+++ Data for this task +++

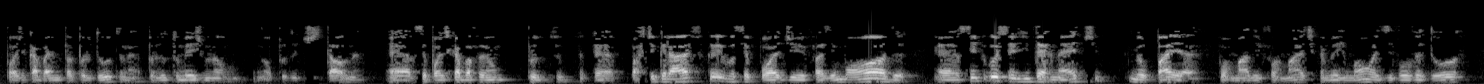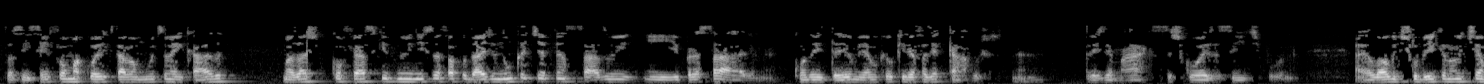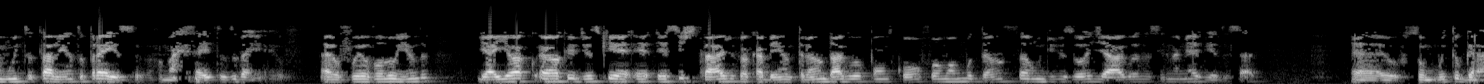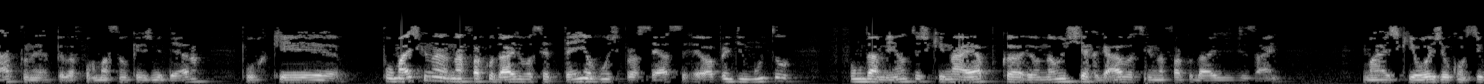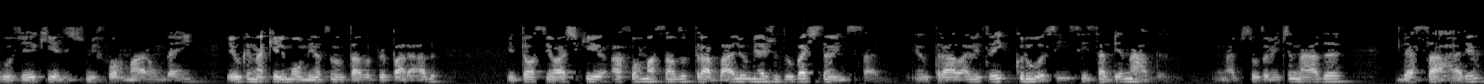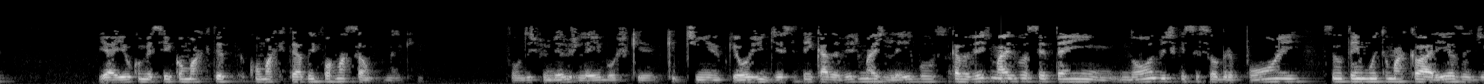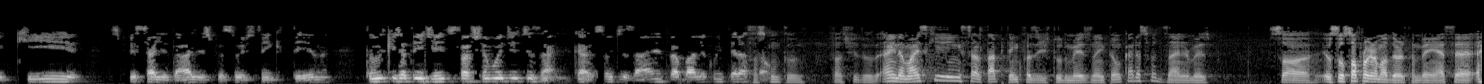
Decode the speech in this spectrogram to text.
pode acabar indo para produto, né? Produto mesmo, não, não produto digital, né? É, você pode acabar fazendo um produto, é, parte gráfica e você pode fazer moda. É, eu sempre gostei de internet, meu pai é formado em informática, meu irmão é desenvolvedor, então assim, sempre foi uma coisa que estava muito lá em casa, mas acho que confesso que no início da faculdade eu nunca tinha pensado em, em ir para essa área, né? Quando eu entrei eu me lembro que eu queria fazer carros, né? 3D Max, essas coisas assim, tipo, né? Aí eu logo descobri que eu não tinha muito talento para isso, mas aí tudo bem. Eu, aí eu fui evoluindo e aí eu, eu, acredito que esse estágio que eu acabei entrando da Globo.com foi uma mudança, um divisor de águas assim na minha vida, sabe? É, eu sou muito grato, né, pela formação que eles me deram, porque por mais que na, na faculdade você tenha alguns processos, eu aprendi muito fundamentos que na época eu não enxergava assim na faculdade de design, mas que hoje eu consigo ver que eles me formaram bem. Eu que naquele momento não estava preparado então, assim, eu acho que a formação do trabalho me ajudou bastante, sabe? Entrar lá, eu entrei cru, assim, sem saber nada, absolutamente nada dessa área. E aí eu comecei como arquiteto, como arquiteto da informação, né? Foi um dos primeiros labels que, que tinha, porque hoje em dia você tem cada vez mais labels, cada vez mais você tem nomes que se sobrepõem, você não tem muito uma clareza de que especialidade as pessoas têm que ter, né? Tanto que já tem gente que só chama de design. Cara, eu sou designer, trabalho com interação. Faço com tudo, faço de tudo. Ainda mais que em startup tem que fazer de tudo mesmo, né? Então o cara é só designer mesmo. Só, eu sou só programador também. Essa é,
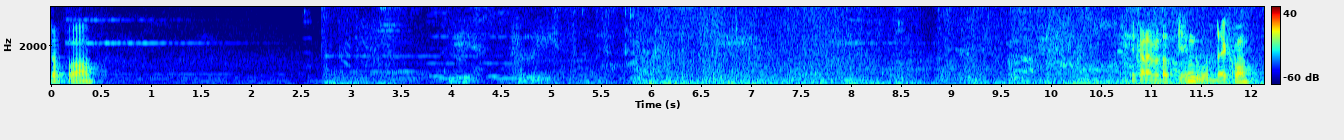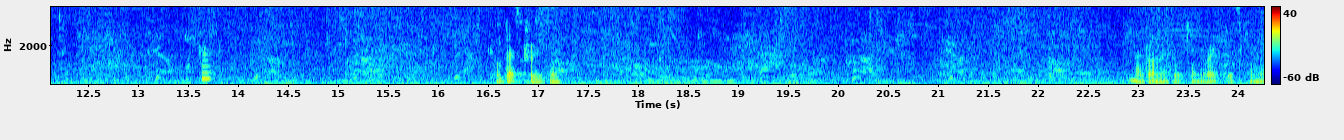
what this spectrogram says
Job, wow. Ich kann einfach das Game gewonnen, Deckung. Komplett crazy. I don't think we can break this, can we?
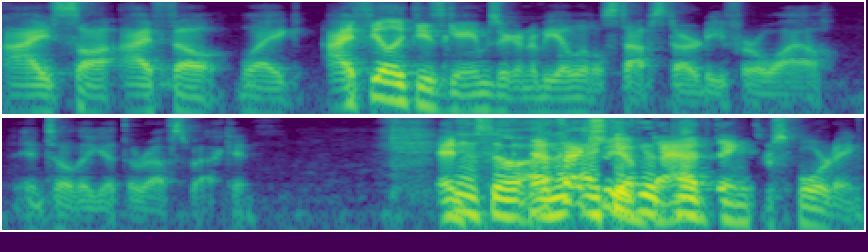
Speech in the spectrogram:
I saw, I felt like, I feel like these games are going to be a little stop starty for a while until they get the refs back in. And Yeah, so- that's actually a that- bad thing for sporting,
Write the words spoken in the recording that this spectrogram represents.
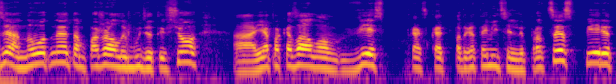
Друзья, ну вот на этом, пожалуй, будет и все. А, я показал вам весь, как сказать, подготовительный процесс перед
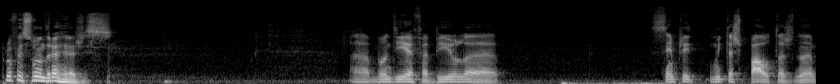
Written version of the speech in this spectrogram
Professor André Regis. Ah, bom dia, Fabiola sempre muitas pautas, né?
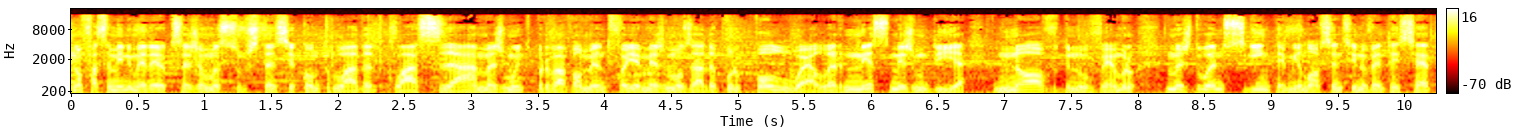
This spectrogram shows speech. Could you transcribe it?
Não faço a mínima ideia que seja uma substância controlada de classe A, mas muito provavelmente foi a mesma usada por Paul Weller nesse mesmo dia, 9 de novembro, mas do ano seguinte, em 1997,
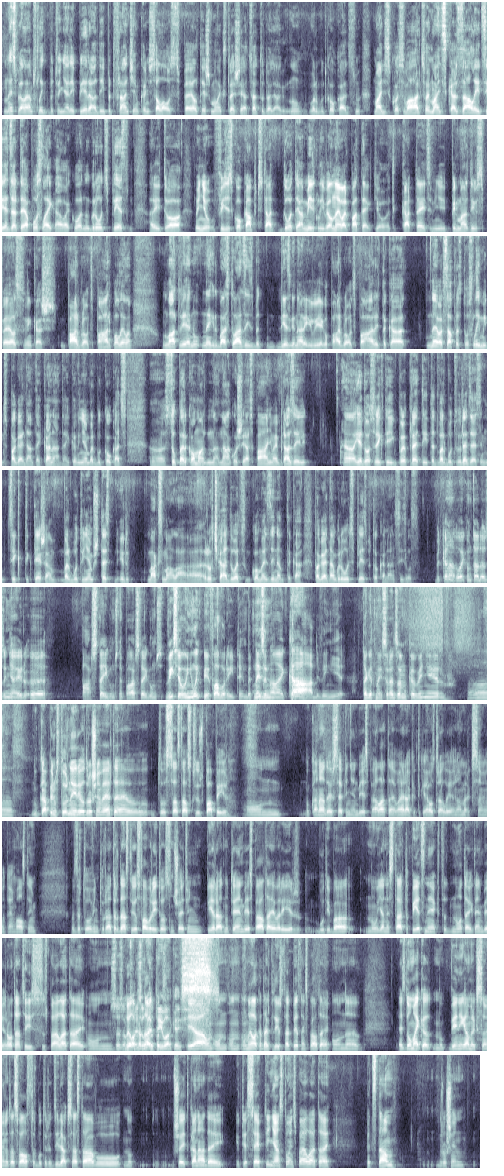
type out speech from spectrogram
Nespēlējām slikti, bet viņi arī pierādīja pret frančiem, ka viņi salauza spēli tieši liekas, trešajā ceturdaļā. Nu, varbūt kaut kādus maģiskos vārdus vai maģiskās zālītes iedzertajā puslaikā vai ko. Nu, grūti spriest. Arī to viņu fizisko kapacitāti dotajā mirklī vēl nevar pateikt. Jo, kā teicu, viņi pirmās divas spēles vienkārši pārbrauc pāri palielam. Un Latvijai nu, negribās to atzīt, bet diezgan arī viegli pārbrauc pāri. Nevar saprast tos limitus pagaidām tai Kanādai, ka viņiem var būt kaut kāds uh, superkomanda nākošajā Spāņu vai Brazīļu. Uh, iedos rīktīgi pretī, tad varbūt redzēsim, cik tiešām varbūt viņiem šis ir maksimālā uh, ručkā dots, ko mēs zinām. Pagaidām grūti spriest par to Kanādas izlasi. Bet Kanāda laikam tādā ziņā ir uh, pārsteigums, ne pārsteigums. Visi jau viņu lika pie favorītiem, bet nezināja, kādi viņi ir. Tagad mēs redzam, ka viņi ir. Uh, nu, kā pirms turnīra jau droši vien vērtēju tos sastāvus, kas ir uz papīra. Un, nu, Kanādā ir septiņi NBA spēlētāji, vairāk ir tikai Austrālijai un Amerikas Savienotajām valstīm. Līdz ar to viņi tur atradās tajos favorītos, un šeit viņi pierāda, ka nu, tie NBA spēlētāji arī ir būtībā, nu, ja ne starta piecinieki, tad noteikti NBA rotācijas spēlētāji. Sezonas Lielākā daļa rezultatīvākais. Jā, un, un, un, un lielākā daļa pat ir starta piecinieku spēlētāji. Un, uh, Es domāju, ka nu, vienīgi Amerikas Savienotās valsts varbūt ir dziļāk sastāvā. Nu, šeit Kanādai ir tie septiņi, astoņi spēlētāji. Pēc tam droši vien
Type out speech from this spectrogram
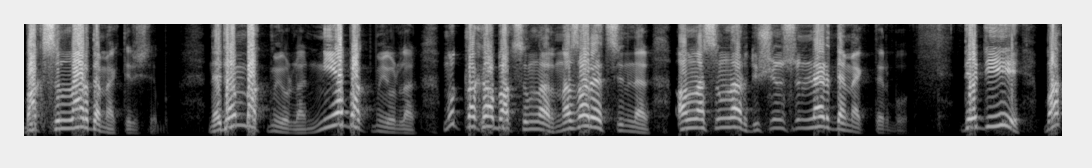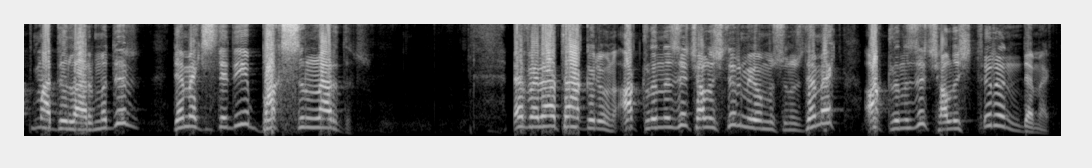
Baksınlar demektir işte bu. Neden bakmıyorlar? Niye bakmıyorlar? Mutlaka baksınlar, nazar etsinler, anlasınlar, düşünsünler demektir bu. Dediği bakmadılar mıdır? Demek istediği baksınlardır. Efela takilun. Aklınızı çalıştırmıyor musunuz demek? Aklınızı çalıştırın demektir.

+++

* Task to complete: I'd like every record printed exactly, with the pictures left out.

* The answer:
Decode the speech in this spectrogram to text.
pode acabar indo para produto, né? Produto mesmo, não, não produto digital, né? É, você pode acabar fazendo um produto, é, parte gráfica e você pode fazer moda. É, eu sempre gostei de internet, meu pai é formado em informática, meu irmão é desenvolvedor, então assim, sempre foi uma coisa que estava muito lá em casa, mas acho que confesso que no início da faculdade eu nunca tinha pensado em, em ir para essa área, né? Quando eu entrei eu me lembro que eu queria fazer carros, né? 3D Max, essas coisas assim, tipo, né? Aí eu logo descobri que eu não tinha muito talento para isso, mas aí tudo bem. Eu, aí eu fui evoluindo e aí eu, eu, acredito que esse estágio que eu acabei entrando da Globo.com foi uma mudança, um divisor de águas assim na minha vida, sabe? É, eu sou muito grato, né, pela formação que eles me deram, porque por mais que na, na faculdade você tenha alguns processos, eu aprendi muito fundamentos que na época eu não enxergava assim na faculdade de design, mas que hoje eu consigo ver que eles me formaram bem. Eu que naquele momento não estava preparado então, assim, eu acho que a formação do trabalho me ajudou bastante, sabe? Entrar lá, eu entrei cru, assim, sem saber nada, absolutamente nada dessa área. E aí eu comecei como arquiteto, como arquiteto da informação, né? Foi um dos primeiros labels que, que tinha, porque hoje em dia você tem cada vez mais labels, cada vez mais você tem nomes que se sobrepõem, você não tem muito uma clareza de que especialidade as pessoas têm que ter, né? Tanto que já tem gente que só chama de design. Cara, eu sou designer, trabalho com interação. Faço com tudo, faço de tudo. Ainda mais que em startup tem que fazer de tudo mesmo, né? Então o cara é só designer mesmo. Só, eu sou só programador também. Essa é,
what this spectrogram says
Job, wow. Ich kann einfach das Game gewonnen, Deckung. Komplett crazy. I don't think we can break this, can we?
Speech in the spectrogram:
I saw, I felt like, I feel like these games are going to be a little stop starty for a while until they get the refs back in. And Yeah, so- that's actually a that- bad thing for sporting,
Write the words spoken in the recording that this spectrogram represents.
Друзья, ну вот на этом, пожалуй, будет и все. А, я показал вам весь, как сказать, подготовительный процесс перед
Written version of the speech in this spectrogram
Professor André Regis. Ah, bom dia, Fabiola sempre muitas pautas, né?
This spectrogram shows speech. Could you transcribe it?
Não faço a mínima ideia que seja uma substância controlada de classe A, mas muito provavelmente foi a mesma usada por Paul Weller nesse mesmo dia, 9 de novembro, mas do ano seguinte, em 1997,
type out speech from spectrogram
Nespēlējām slikti, bet viņi arī pierādīja pret frančiem, ka viņi salauza spēli tieši liekas, trešajā ceturdaļā. Nu, varbūt kaut kādus maģiskos vārdus vai maģiskās zālītes iedzertajā puslaikā vai ko. Nu, grūti spriest. Arī to viņu fizisko kapacitāti dotajā mirklī vēl nevar pateikt. Jo, kā teicu, viņi pirmās divas spēles vienkārši pārbrauc pāri palielam. Un Latvijai nu, negribās to atzīt, bet diezgan arī viegli pārbrauc pāri. Nevar saprast tos limitus pagaidām tai Kanādai, ka viņiem var būt kaut kāds uh, superkomanda nākošajā Spāņu vai Brazīļu. Uh, iedos rīktīgi pretī, tad varbūt redzēsim, cik tiešām varbūt viņiem šis ir maksimālā uh, ručkā dots, ko mēs zinām. Pagaidām grūti spriest par to Kanādas izlasi. Bet Kanāda laikam tādā ziņā ir uh, pārsteigums, ne pārsteigums. Visi jau viņu lika pie favorītiem, bet nezināja, kādi viņi ir. Tagad mēs redzam, ka viņi ir. Uh, nu, kā pirms turnīra jau droši vien vērtēju tos sastāvus, kas ir uz papīra. Un, nu, Kanādā ir septiņi NBA spēlētāji, vairāk ir tikai Austrālijai un Amerikas Savienotajām valstīm. Līdz ar to viņi tur atradās tajos favorītos, un šeit viņi pierāda, ka nu, tie NBA spēlētāji arī ir būtībā, nu, ja ne starta piecinieki, tad noteikti NBA rotācijas spēlētāji. Sezonas Lielākā daļa rezultatīvākais. Jā, un, un, un, un lielākā daļa pat ir starta piecinieku spēlētāji. Un, uh, Es domāju, ka nu, vienīgi Amerikas Savienotās valsts varbūt ir dziļāk sastāvā. Nu, šeit Kanādai ir tie septiņi, astoņi spēlētāji. Pēc tam droši vien
Type out speech from this spectrogram
Baksınlar demektir işte bu. Neden bakmıyorlar? Niye bakmıyorlar? Mutlaka baksınlar, nazar etsinler, anlasınlar, düşünsünler demektir bu. Dediği bakmadılar mıdır? Demek istediği baksınlardır. Efela takilun. Aklınızı çalıştırmıyor musunuz demek? Aklınızı çalıştırın demektir.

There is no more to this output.